On October 3, staff from NOAA Fisheries and Hawaii Pacific University, as well as volunteers, interns, and students, gathered to prepare the whale's cremated remains for a Hawaiian cultural ceremony. Those who were with the whale on a daily basis created by hand a ho‘okupu, and Kumu Hula Mapuana de Silva presided over an ash-scattering ceremony with about 30 community members, many of whom provided flower offerings into the surf at the conclusion of the ceremony.
Previous Melon-Headed Whale Stranding Responses

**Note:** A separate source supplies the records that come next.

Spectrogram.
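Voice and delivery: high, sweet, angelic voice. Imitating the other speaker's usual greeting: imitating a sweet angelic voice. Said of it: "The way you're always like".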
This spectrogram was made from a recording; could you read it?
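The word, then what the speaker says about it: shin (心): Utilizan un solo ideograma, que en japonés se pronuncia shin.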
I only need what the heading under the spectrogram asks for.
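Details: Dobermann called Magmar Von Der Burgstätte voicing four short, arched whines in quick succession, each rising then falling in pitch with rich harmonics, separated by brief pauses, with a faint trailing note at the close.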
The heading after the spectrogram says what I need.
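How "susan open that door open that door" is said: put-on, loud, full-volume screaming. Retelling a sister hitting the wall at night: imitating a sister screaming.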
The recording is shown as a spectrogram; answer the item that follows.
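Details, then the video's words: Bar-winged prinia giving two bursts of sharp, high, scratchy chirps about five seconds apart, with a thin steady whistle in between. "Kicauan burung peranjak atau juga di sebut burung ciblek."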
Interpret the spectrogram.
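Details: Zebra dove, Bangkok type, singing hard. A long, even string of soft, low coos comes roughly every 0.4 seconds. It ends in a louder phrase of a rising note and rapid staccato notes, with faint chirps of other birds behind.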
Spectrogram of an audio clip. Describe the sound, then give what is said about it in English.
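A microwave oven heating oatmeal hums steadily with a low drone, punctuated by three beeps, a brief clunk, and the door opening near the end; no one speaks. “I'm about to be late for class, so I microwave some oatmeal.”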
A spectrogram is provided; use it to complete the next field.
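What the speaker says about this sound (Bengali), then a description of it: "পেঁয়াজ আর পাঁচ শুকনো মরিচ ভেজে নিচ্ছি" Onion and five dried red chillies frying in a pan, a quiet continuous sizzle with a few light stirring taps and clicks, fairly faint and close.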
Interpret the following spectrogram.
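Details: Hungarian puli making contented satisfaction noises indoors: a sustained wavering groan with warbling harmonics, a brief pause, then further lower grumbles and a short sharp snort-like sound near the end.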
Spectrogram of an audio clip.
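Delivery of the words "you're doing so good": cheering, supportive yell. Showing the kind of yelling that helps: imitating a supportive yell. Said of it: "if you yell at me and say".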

Of the 103 melon-headed whale stranding records in a nationally populated marine mammal stranding database maintained by NOAA Fisheries (from 1848 to the present), none of the whales were deemed healthy and releasable. These strandings occurred across several states and regions, including Alabama, Florida, Louisiana, North Carolina, New Jersey, the Caribbean, South Carolina, Texas, Virginia, and 39 were in the Pacific Islands Region (36 of those in the Main Hawaiian Islands). Only 19 of the 103 stranded individuals were brought in for attempted rehabilitation and 17 of those individuals died or were humanely euthanized, most within hours to a month of their transfer into rehabilitation. Only two individuals survived longer. One melon-headed whale in Texas survived seven months. The most successful of those rehabilitation efforts was here in Hawaii in 1996, a 2-3 month old female calf was brought to Sea Life Park for permanent care and survived for six years.

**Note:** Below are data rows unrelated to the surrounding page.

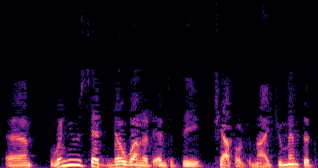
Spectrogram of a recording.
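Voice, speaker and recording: Cool, exact detective, measured and authoritative, lively pitch. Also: male voice, slightly rough, full character voice, poor audio. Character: calm, clever male detective.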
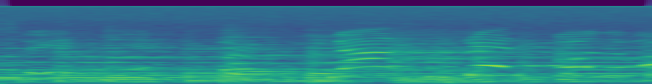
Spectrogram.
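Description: A woman singing a song live, with a band accompaniment of keyboard and guitar.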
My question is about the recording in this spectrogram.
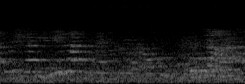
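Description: Children's voices talking and playing in the background.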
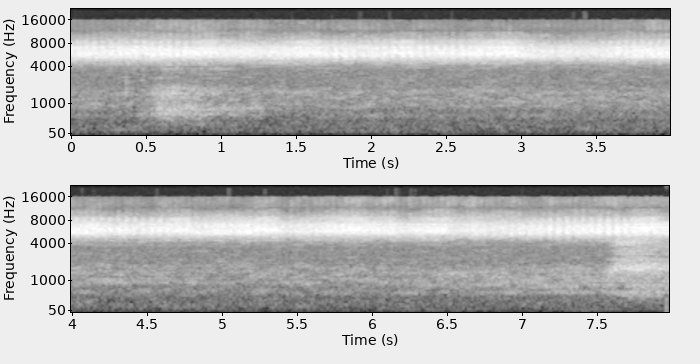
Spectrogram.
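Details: Numerous cicadas chorusing outdoors behind a seated listener, a continuous shrill buzzing drone holding steady across the whole stretch, with soft low murmurs at the start and end.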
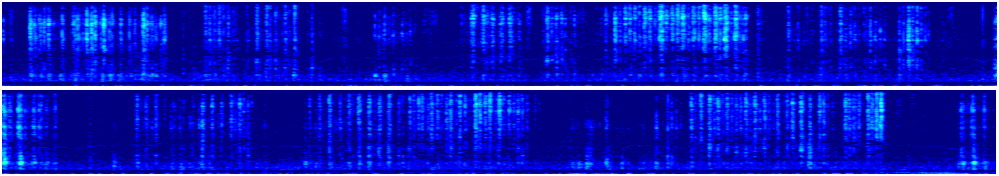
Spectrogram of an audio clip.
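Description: A wooden stylus scrapes a flat, black-coated scratch-art paper card near the deer head in short scratching strokes. The result is a quiet series of bright, hissy rasps in uneven bursts with brief pauses between them, and almost no low end.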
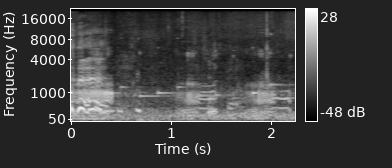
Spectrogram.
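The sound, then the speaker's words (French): A voice imitates a pig's grunting: a loud, gurgling snort up front, then a few rougher, throaty grunts at an uneven pace. “Deuxième qui arrive, donc un cochon jaloux qui arrive.”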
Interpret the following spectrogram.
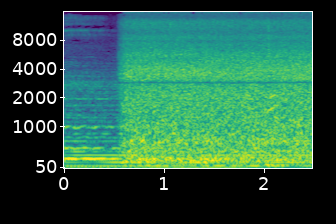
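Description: A song's music gives way, about half a second in, to the steady rush of ocean surf breaking on the beach.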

NOAA Fisheries performs its mission for the benefit of the nation, its citizens, and in particular, the island communities. We actively engage with agency partners and the community to ensure appropriate management decision-making. We extend our deep appreciation to the following partners for their support with the September 2016, melon-headed whale response in Kailua: Hawaii Department of Land and Natural Resources, Division of Conservation and Resources Enforcement; City & County of Honolulu, Ocean Safety and Lifeguard Services Division; Cascadia Research Collective; Hawaii Pacific University; University of Hawaii, Hawaii Institute of Marine Biology; Volunteers of the Hawaii Marine Mammal Alliance; Cultural practitioners; U.S. Marine Corps; U.S. Coast Guard; and Kalama Beach park community members.